I decided to make a cupcake that reminds me of her–something Southern, sweet, but definitely edgy. That’s how I came up with my recipe for Pecan Pie Cupcakes w/ Bourbon Cream Cheese Frosting. I’ll warn you, when I say Bourbon, I mean mean Bourbon with a capital B!

The sweet, sticky pecan pie mixture caramelizes on the top, while simultaneously seeping into the airy, pillowy brown sugar cupcake. Then it hits you, the unmistakeable warming tingle of bourbon. Between the sugar and the booze, you may feel a little woozy for just a second. That’s to be expected.
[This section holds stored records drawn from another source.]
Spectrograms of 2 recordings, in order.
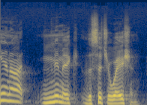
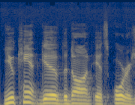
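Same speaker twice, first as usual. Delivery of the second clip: ordinary talk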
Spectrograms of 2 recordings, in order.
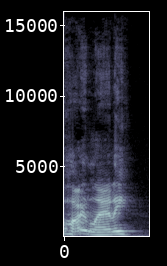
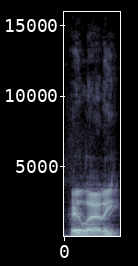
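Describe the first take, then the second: First: It is said in his normal voice. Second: It is said in a lower voice.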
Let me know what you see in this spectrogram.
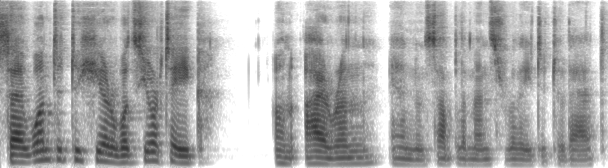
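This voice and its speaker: Against a quiet background, the speaker talks with an Eastern European accent. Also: man. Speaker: listener sending a voice question. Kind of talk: recorded voice message.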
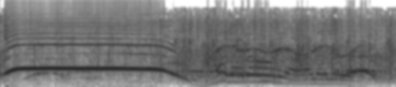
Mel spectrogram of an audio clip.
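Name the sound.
audience applauding and cheering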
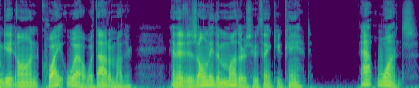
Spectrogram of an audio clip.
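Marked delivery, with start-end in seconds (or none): 5.4-6.2 higher-pitched, resolute reply; mildly acted resolve. A narrator's reading. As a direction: answer firmly, without hesitation. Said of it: "Wendy replied resolutely".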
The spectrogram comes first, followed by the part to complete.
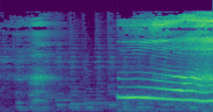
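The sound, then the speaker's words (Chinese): A voice acts out a yawn: a soft, breathy intake, then a loud, drawn-out vocal 'aah' that holds steady and slowly sinks in pitch for over a second. “基努打了个哈欠”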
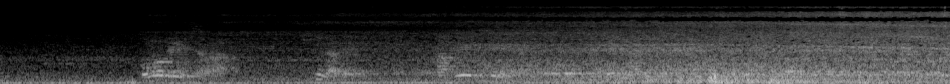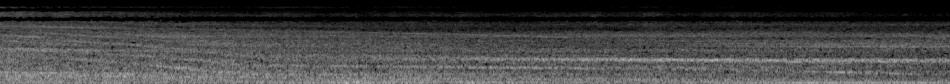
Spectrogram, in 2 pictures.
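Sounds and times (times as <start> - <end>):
train wheels rumbling on rails: 3.2 - 19.0.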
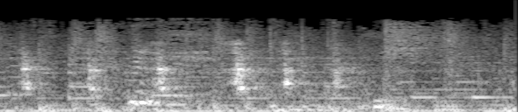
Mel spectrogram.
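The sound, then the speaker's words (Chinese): A husky barks deliberately at a cat in a quick, repeated series of sharp, yippy calls, moderately loud, over a steady background hum. “爱捣蛋的哈士奇快要把猫咪逼疯，每次故意对着猫咪吠叫，猫咪想静一静也不能。”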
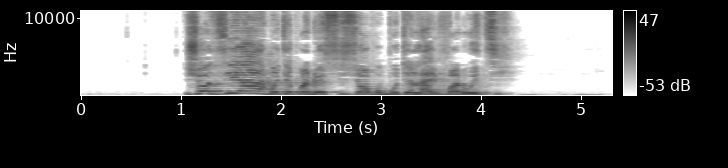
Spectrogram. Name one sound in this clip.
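A woman speaks with animation.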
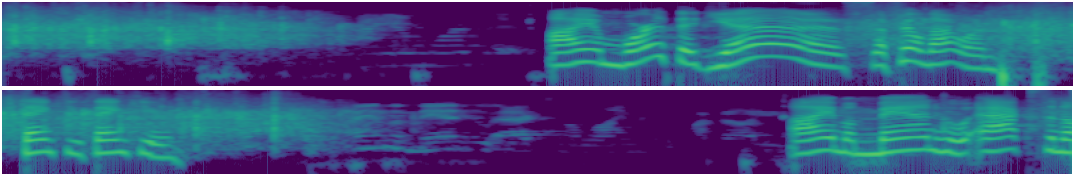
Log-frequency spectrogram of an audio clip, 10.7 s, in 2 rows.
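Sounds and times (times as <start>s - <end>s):
round of applause from an audience at an affirmation session: 0.0s - 1.9s, 4.2s - 7.4s
speech: 2.8s - 6.4s, 9.3s - 10.6s.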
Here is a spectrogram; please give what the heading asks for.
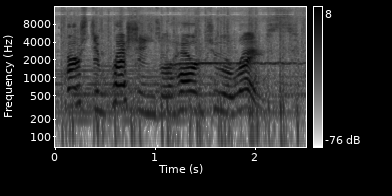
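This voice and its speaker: An actress playing a spirited, sharp-tongued young rancher woman of the Old West, with a wry, teasing delivery for a video game. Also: high-pitched, over music, low-quality recording. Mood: brisk, lively. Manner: wry, teasing, brisk, plain-spoken. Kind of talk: video game cutscene acting.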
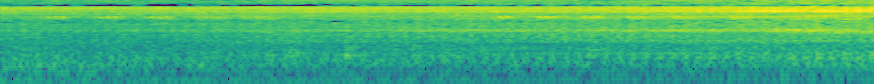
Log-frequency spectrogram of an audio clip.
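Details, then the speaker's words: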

All good food should make you take a moment. It should transport you from where you stand to another place, another time, another memory, or somewhere you’ve never been before. Good food should make you feel something–joy, love, nostalgia, whimsy, even fear or anger. In many ways, good food is a lot like a good book. If you close your eyes, and bite into this cupcake, here’s where you might go:

It’s Thanksgiving in the American South. It’s a joyful, wholesome family celebration. You’re a child, running around in a post-dessert sugar rush. In an effort to calm you, your grandfather sneaks you your first taste of bourbon. His hearty chuckle booms through the air. The drink stings a bit, but the warmth feels nice juxtaposed to the chilly winter air. You play for a bit longer, but as the night gets darker and the warmth continues to spread, you find yourself yearning for your bed. You climb into bed, feeling cozy and safe in a way that only children can. You nod off…

Then you open your eyes and you’re standing in your work kitchen, realizing that you actually grew up in Los Angeles, and were far more likely to be slipped a margarita than bourbon. But that’s the magic of it….

Pecan Pie Cupcakes w Bourbon Frosting